The goal, $233,000, may seem like a large number, and it certainly is, but if everyone in town gave one dollar, we would meet our goal, and so it’s broken down in that fashion. Everyone can give a dollar. Whether it’s foregoing a candy bar, foregoing a gas station Mountain Dew, or a coffee, or cheeseburger, or something, if everyone gave a dollar, we would meet our goal tomorrow.

IFW: In what ways can people get involved and help their neighbors through the work of The Salvation Army in Fort Wayne?

KS: Right now, one big way is to ring bells. It has been proven that folks do not give when you just hang a bucket somewhere without a bell ringer. Most people don’t even notice it so, you need the person whose out ringing and greeting people, “Good morning, good afternoon, good evening, Merry Christmas, Happy Tuesday”—whatever it might be just to give that personal touch of a greeting. People don’t give without that. That would be an immense help.

Then, also, to give. If everyone gave a dollar, we’d be at our goal. If everyone gave two dollars, we would double our goal, and that money would stay here to help more people, so those are really big ways. Then for folks, if they are able to sponsor kettles, if they’re able to do matching, those are all unique ways to give.
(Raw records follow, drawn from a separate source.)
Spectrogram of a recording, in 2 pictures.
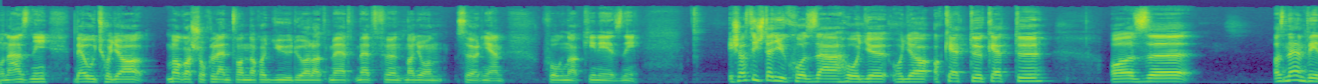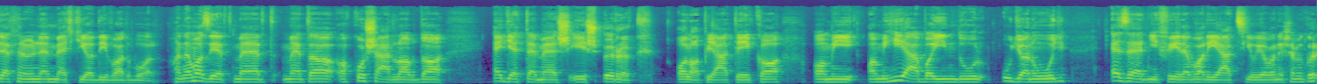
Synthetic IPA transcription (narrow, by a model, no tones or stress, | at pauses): naːznid̪ɛuːcho̞ɟɒ | mɒɡɒʃo̞klɛnt̪ʋɒnːɒkɒɟyːɾyɒlɒt̪mɛrt̪mɛrt̪fø̞nt̪nɒɟo̞nsørɲɛnfo̞ɡnɒkːineːzni | eːʃɒst̪iʃt̪ɛɟykho̞zːaːɦo̞ɟho̞ɟɒːkɛt̪ːøːkɛt̪ːøː | ɒz | ɒznɛɱveːlɛt̪lɛnylnɛmːɛckiɒd̪ivɒd̪boːlhɒnɛmɒzeːrt̪mɛrt̪mɛrt̪ɒːko̞ʃaːrlɒbd̪ɒ | ɛɟɛt̪ɛmɛʃeːʃøɾø̞k | ɒlɒpjaːt̪eːkɒɒmiɒmiɦijaːbɒind̪uluɟɒnuːɟ | ɛzɛrɲifeːɾɛvɒɾiaːt̪sijoːjɒvɒneːʃɒmiko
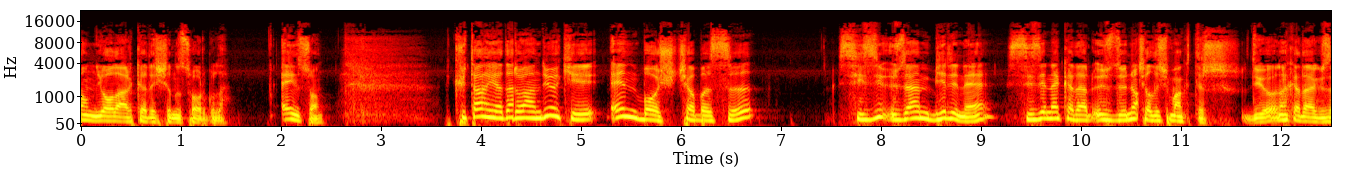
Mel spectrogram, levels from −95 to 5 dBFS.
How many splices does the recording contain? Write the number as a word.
three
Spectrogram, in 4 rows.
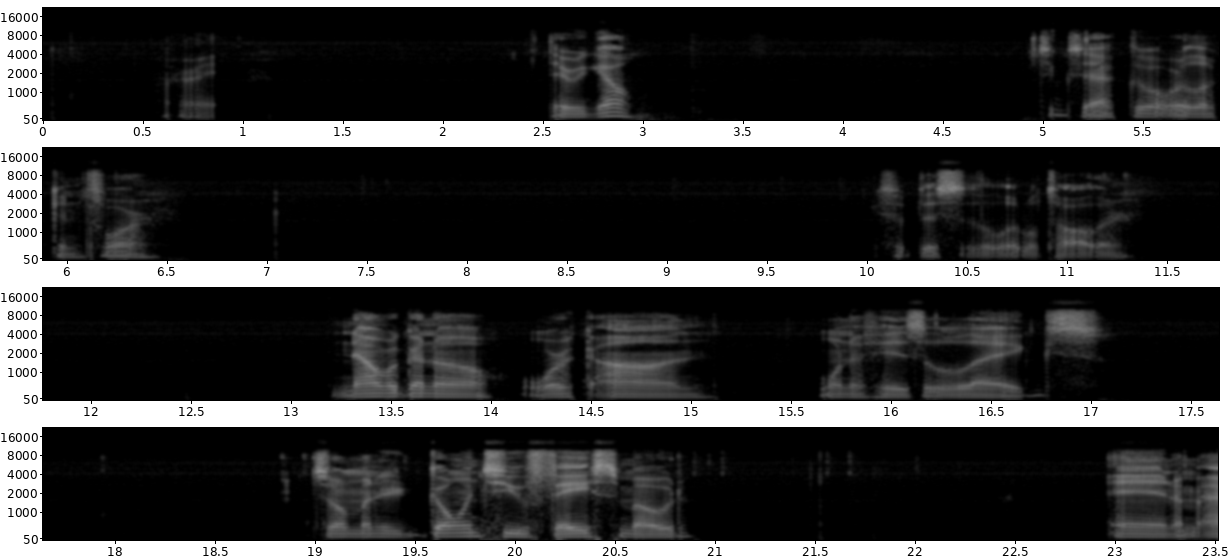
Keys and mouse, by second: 0.6 KP_1, 7.5 g, 13.1 KP_1, 18.3-19.9 drag, 19.9 middle click.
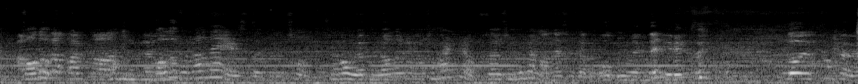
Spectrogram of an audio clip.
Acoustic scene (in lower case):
restaurant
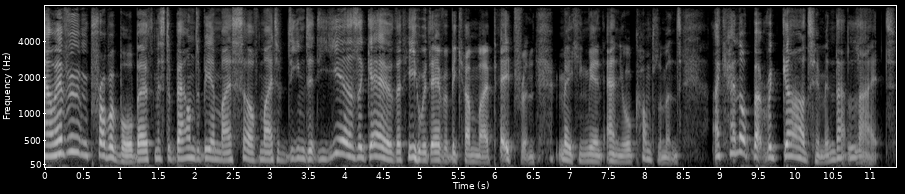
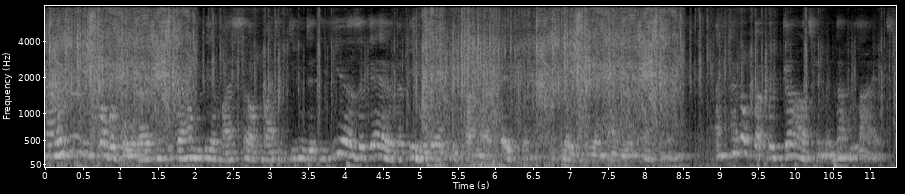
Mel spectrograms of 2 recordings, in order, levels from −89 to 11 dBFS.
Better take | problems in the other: first | background sound (Tearing); 3 dB below the speech // room echo; dies away in 0.6 s

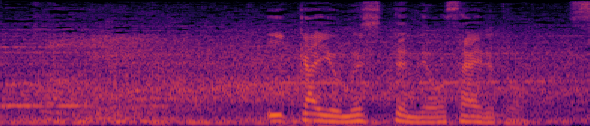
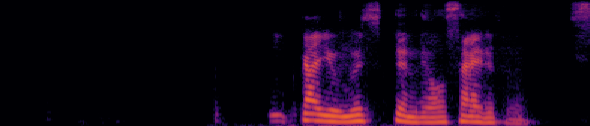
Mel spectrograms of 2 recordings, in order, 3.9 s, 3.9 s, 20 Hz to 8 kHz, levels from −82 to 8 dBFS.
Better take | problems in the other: first | noise reduction (neural mask model DeepFilterNet 3)

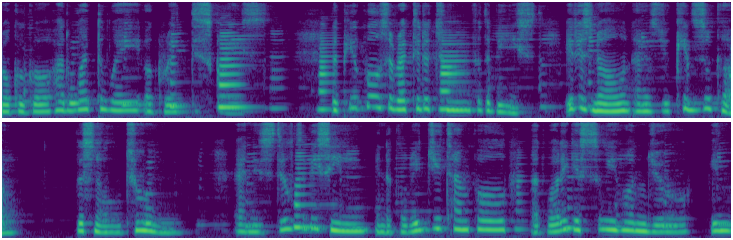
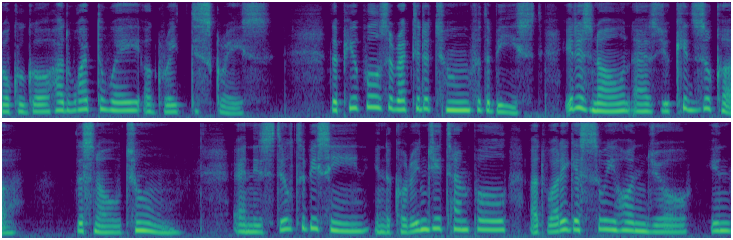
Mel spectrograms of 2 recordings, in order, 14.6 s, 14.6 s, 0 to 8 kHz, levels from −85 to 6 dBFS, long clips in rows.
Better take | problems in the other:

You can give virtually, as well. We have the capacity to do a virtual kettle on SAFortWayne.org, and you can set up your own virtual kettle and do some “ringing” for the Salvation Army virtually, as well. You can set your own goal, and try to raise as much as you can, and you can challenge someone to beat you, or you can beat them. All of those are great ways to support the work of the Salvation Army, to be a generous giver, and then to be generous of your time and encourage your friends, your family, your loved ones, to do so, as well.

IFW: Do you have any stories of something you’ve witnessed during your time with this organization that shows the power of what can be done through the Salvation Army?

We had someone who adopted a family, and the reason why they wanted to adopt a family is, within the past five years, they were adopted. They were in a position that they were not able to do Christmas for their family, so the Salvation Army very willingly helped them. But this year they were able to pay it forward, and they do so with great joy, knowing the impact it had on them, and they hope it has a similar impact on someone else.

Signing up to ring bells for the Salvation Army can be done online at registertoring.com. For more information of the Salvation Army branch in Fort Wayne, readers can visit SAFortWayne.org or on their Facebook Page, Salvation Army Fort Wayne.

Signup for Email Alerts